■ DATA SHOWN

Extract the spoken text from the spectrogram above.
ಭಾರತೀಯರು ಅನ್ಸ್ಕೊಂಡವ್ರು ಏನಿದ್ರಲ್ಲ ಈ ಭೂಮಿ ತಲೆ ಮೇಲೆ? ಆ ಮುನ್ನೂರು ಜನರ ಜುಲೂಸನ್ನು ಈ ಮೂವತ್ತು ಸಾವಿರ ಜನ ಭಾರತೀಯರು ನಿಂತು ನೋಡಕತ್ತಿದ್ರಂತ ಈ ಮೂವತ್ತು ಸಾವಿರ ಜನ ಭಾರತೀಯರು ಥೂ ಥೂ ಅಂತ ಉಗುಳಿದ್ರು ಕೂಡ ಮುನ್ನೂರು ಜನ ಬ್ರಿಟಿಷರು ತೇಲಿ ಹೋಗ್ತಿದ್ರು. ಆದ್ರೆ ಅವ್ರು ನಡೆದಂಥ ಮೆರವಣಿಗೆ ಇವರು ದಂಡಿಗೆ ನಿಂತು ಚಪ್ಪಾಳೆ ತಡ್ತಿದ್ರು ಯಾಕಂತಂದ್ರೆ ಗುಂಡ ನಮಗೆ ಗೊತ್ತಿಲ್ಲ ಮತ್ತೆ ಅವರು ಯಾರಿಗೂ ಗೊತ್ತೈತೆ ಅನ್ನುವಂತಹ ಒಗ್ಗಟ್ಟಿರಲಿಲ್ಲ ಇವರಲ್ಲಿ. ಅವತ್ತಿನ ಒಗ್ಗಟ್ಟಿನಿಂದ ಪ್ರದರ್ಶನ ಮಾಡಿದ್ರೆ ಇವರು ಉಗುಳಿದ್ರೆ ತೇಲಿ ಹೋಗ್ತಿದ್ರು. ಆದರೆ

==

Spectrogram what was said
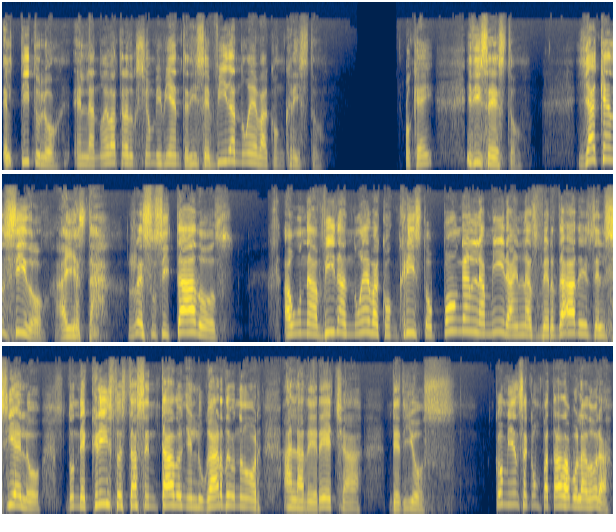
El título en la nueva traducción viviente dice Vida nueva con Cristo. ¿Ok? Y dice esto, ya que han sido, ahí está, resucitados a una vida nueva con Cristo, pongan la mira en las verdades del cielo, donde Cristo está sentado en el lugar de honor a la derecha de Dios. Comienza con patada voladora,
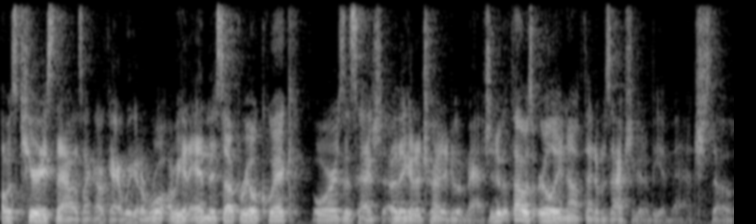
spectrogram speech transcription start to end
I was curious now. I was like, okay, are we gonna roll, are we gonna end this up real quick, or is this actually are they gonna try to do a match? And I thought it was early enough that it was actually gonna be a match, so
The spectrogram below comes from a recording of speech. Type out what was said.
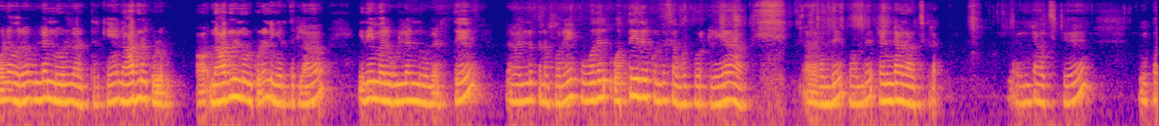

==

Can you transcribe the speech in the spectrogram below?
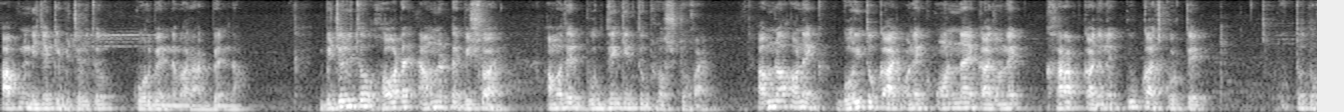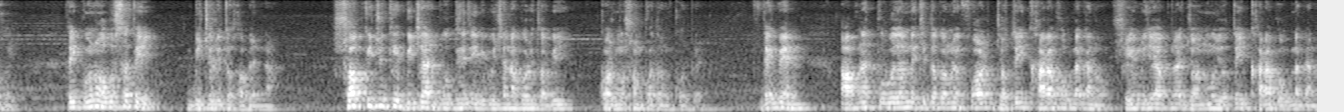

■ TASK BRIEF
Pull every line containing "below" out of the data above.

■ EXERCISE RESPONSE
The spectrogram below comes from a recording of speech. Type out what was said.
Can you transcribe the speech in the spectrogram below?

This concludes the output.